- [Assignment]:
With the string "order" as the filter, copy each matching line from the records.

Top of Listed entries

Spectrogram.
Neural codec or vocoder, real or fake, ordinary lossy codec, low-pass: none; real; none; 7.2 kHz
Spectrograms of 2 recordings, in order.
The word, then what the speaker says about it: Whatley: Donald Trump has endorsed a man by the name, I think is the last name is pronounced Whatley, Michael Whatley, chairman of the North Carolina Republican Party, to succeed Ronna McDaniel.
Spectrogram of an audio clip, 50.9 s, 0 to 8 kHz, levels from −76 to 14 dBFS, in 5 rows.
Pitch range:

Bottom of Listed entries
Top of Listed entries

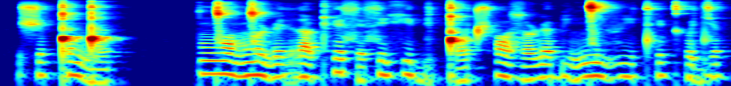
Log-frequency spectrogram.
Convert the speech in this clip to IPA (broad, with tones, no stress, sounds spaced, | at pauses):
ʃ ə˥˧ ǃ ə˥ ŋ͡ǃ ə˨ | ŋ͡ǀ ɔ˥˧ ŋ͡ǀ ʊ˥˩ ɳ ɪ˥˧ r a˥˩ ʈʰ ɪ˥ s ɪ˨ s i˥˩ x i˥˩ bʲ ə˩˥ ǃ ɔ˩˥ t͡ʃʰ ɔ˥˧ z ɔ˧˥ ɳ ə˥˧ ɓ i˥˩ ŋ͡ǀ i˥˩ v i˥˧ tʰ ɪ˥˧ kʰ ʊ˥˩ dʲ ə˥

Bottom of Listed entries
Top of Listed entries

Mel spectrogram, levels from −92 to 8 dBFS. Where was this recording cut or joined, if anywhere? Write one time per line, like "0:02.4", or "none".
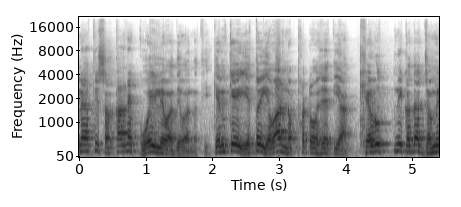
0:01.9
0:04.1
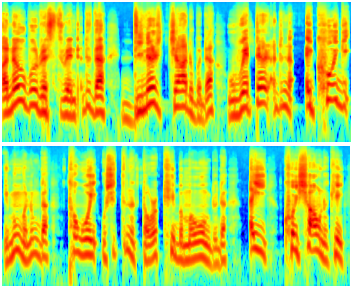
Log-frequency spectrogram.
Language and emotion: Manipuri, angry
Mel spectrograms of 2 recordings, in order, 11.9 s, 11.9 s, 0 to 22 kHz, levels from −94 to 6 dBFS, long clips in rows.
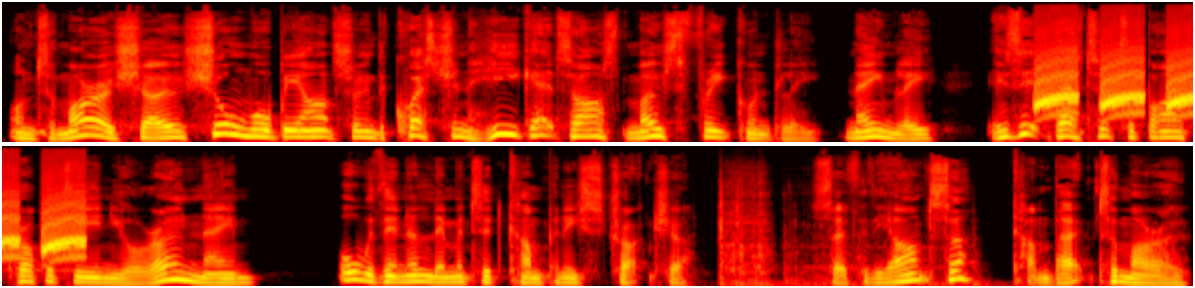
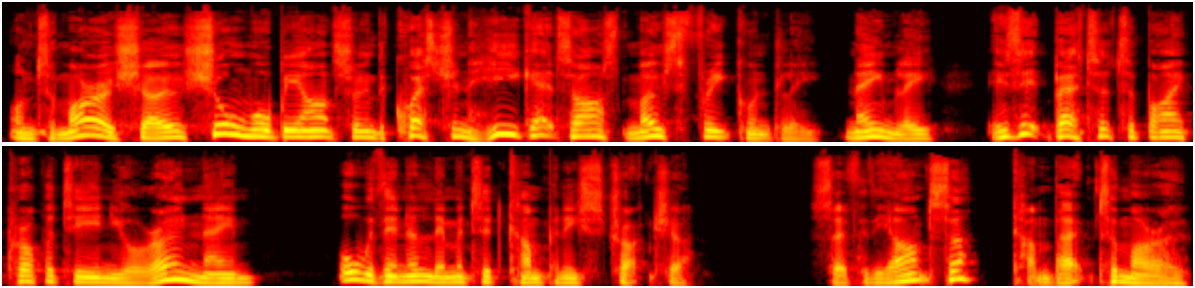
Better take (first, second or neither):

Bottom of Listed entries

- [Exercise answer]:
Spectrograms of 2 recordings, in order.
Mel spectrograms of 2 recordings, in order, 11.9 s, 11.9 s, 0 to 22 kHz, levels from −94 to 6 dBFS, long clips in rows.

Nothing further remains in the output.